Newsday

Bush Has Chance to Buoy Asia Ties

In traveling to the Asia Pacific Economic Cooperation summit of regional leaders in Shanghai this week, President George W. Bush will be seeking to expand and strengthen the international coalition war against terrorism.

While the war against the Taliban in Afghanistan is just a month old, the gathering of leaders from APEC's 21 member states presents Bush's campaign with some of his most promising opportunities and daunting challenges.

The centerpiece of this year's APEC meetings will be a jointly issued declaration that condemns international terrorism. While negotiation over the document has not been easy, such a show of solidarity among APEC's diverse members is particularly important—especially as the predominantly Muslim nations of Indonesia and Malaysia are ambivalent at best about the ongoing campaign in Afghanistan. To counter this, Bush should encourage the leaders of Malaysia and Indonesia to draw on the united stand expressed at the APEC meeting as a way to counter radical elements at home.

He also will have the opportunity to firm up bilateral relations with key regional actors, most notably Russia and China. Russian President Vladimir Putin's impressive display of support for the United States since Sept. 11 offers a credible basis for further trust-building measures, including greater military to military contacts and intelligence sharing.

Today's scheduled meeting between Bush and China's president Jiang Zemin, their first, also provides an opportunity to put U.S.-China relations back on solid footing after plunging to new lows earlier this year.

While bilateral relations had already begun to stabilize before Sept. 11, the anti-terror platform has given the two nations a salient framework for cooperation: China voted for the U.S.-sponsored United Nations resolution condemning terrorism, gave Pakistan both moral and financial support as Washington sought its cooperation, and has temporarily set aside concerns over a U.S. military presence near its western border.

Jiang's eagerness to showcase Shanghai, China's most prosperous and cosmopolitan city, also will underscore the importance of economic relations between the two nations.

Bush, who last visited China in the 1970s, will undoubtedly be impressed as never in history has a nation liberalized its economy so quickly and made such rapid gains in increasing its share of total world trade. Bush can also applaud the concessions China made to join the World Trade Organization, which will ensure that its path of economic liberalization will continue to move ahead.

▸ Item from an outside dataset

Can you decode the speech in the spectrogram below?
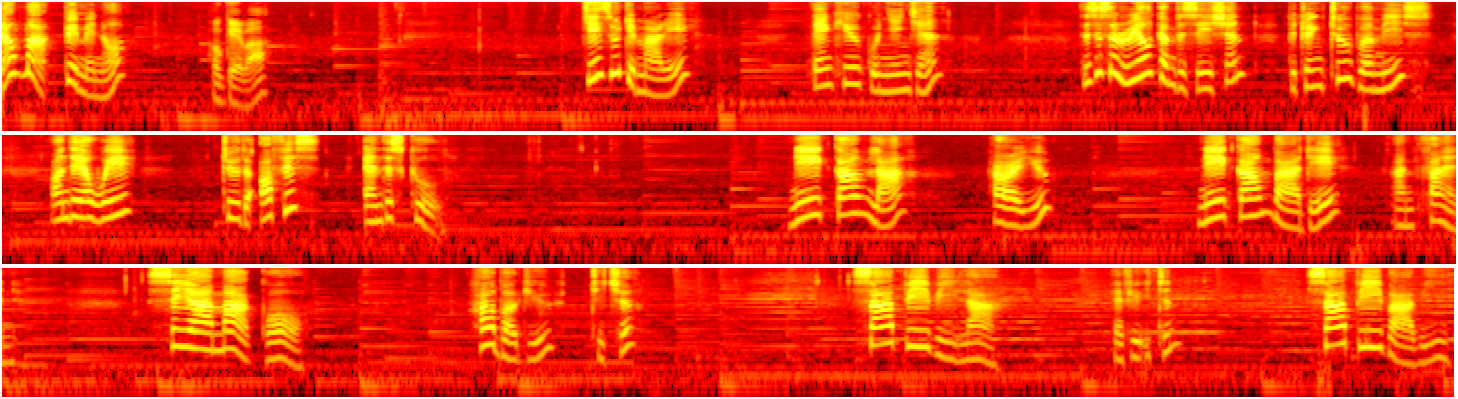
နောက်မှတွေ့မယ်နော်ဟုတ်ကဲ့ပါ ကျေးဇူးတင်ပါတယ် Thank you ကိုငိမ့်ချမ်း This is a real conversation between two Burmese on their way to the office and the school. နေကောင်းလား How are you? နေကောင်းပါတယ် I'm fine. ဆရာမကော How about you teacher? Sabibila. Have you eaten? Sabibabi.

In his drive to build an international anti-terror coalition, however, Bush also risks tacitly acquiescing to China's and Russia's desire to justify their own brutal suppression of independence movements among ethnic minorities within their borders. China's state-run media have been particularly audacious in their attempts to label independence movements in its northwestern province of Xinjiang, Tibet and even Taiwan as "terrorist."

Bush should resist these efforts by drawing clear moral distinctions between terrorism and the struggle for self-rule by peoples of historically autonomous regions.

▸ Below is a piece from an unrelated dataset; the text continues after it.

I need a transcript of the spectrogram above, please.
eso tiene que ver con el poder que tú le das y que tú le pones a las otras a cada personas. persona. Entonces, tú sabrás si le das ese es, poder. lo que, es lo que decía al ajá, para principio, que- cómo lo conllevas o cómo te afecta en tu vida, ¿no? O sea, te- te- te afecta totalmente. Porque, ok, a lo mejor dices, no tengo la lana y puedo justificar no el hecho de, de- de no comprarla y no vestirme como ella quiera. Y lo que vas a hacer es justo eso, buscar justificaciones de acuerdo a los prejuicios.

Terrorists commit violent acts against innocent civilians for the purpose of creating a state of widespread fear, and increasingly export this terror abroad to broaden their cause. People who peacefully advocate different governing arrangements—such as in Tibet and Taiwan—are not terrorists. Bush should clearly set out this distinction to Chinese leaders.

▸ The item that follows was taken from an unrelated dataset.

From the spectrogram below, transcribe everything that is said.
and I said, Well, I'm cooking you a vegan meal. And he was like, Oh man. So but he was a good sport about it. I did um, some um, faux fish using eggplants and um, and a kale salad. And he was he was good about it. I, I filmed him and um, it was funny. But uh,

He should also impress upon Jiang the importance of stepping up efforts to cut off weapons proliferation to states that sponsor terrorism. For years, China has tried to ride the fence between adapting to international norms, on one hand, and courting such states as Iran and Iraq, on the other. Its reasons for the latter are motivated in part by a desire to offset America's global dominance, and in part by fear that radicals in the Mideast will export their Islamic extremism to China's restive Muslim minorities.

Yet the events of Sept. 11 illustrate with crystal clarity the dangers of flirting with states that provide haven for terrorists, even indirectly. Nor should China feel complacent in its position. Any assurances Beijing may have received from officials in Baghdad or Tehran will be of little use if terrorists decide to support the cause of their Islamic brothers in Xinjiang. According to China's own internal reports, thousands of independence activists from Xinjiang have received terrorism training in Afghanistan and Pakistan.

Finally, Bush should be prepared to show other APEC countries that he is willing to work with other nations, not merely give orders. Much of other countries' reluctance to throw their weight fully behind the United States in fighting terrorism comes from the widespread perception that Washington has lost interest in working through multilateral channels to obtain its objectives, preferring instead to go it alone.

Bush could earn back a good deal of confidence—and make practical gains in the anti-terror coalition building effort—by genuinely seeking cooperative and sustained partnerships with governments in the Asia Pacific region.